__WHAT IS REQUIRED__. Repeat only the lines below that run from the line with "Use this spectrogram" to the line with "Print the text", ends included; skip every picture.

__INPUT FOR THIS TASK__.

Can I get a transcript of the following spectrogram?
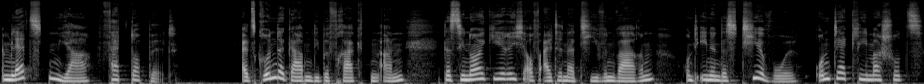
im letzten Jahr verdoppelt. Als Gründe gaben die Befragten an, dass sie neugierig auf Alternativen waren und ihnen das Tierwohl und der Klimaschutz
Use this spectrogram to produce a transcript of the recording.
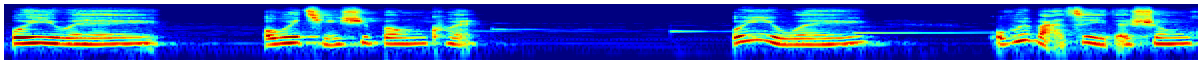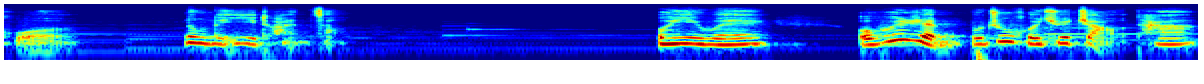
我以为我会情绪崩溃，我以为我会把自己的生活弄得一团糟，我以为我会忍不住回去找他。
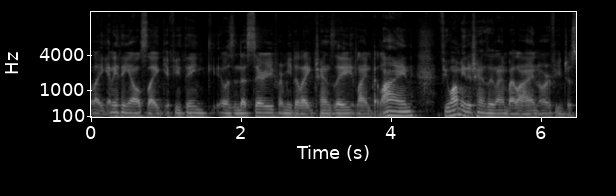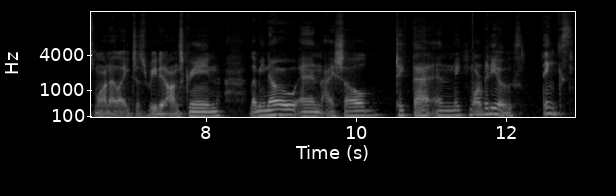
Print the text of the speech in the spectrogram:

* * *

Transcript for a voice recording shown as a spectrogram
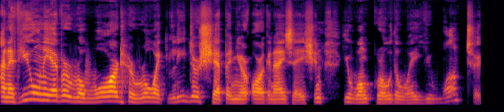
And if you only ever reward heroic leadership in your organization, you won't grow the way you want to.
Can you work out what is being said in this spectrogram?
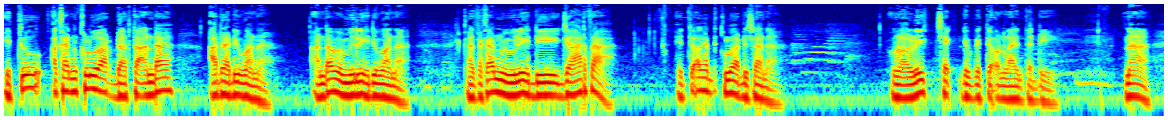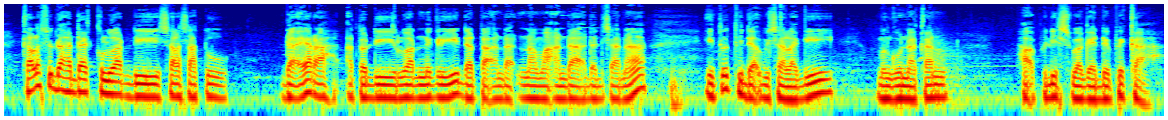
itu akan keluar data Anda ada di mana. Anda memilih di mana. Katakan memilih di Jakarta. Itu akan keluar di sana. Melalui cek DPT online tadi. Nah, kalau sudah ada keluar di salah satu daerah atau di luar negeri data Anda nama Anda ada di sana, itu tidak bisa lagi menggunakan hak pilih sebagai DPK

__ANSWER BOX__.
Use this spectrogram to produce a transcript of the recording.
我以为我会情绪崩溃，我以为我会把自己的生活弄得一团糟，我以为我会忍不住回去找他。
Print the text of the speech in the spectrogram:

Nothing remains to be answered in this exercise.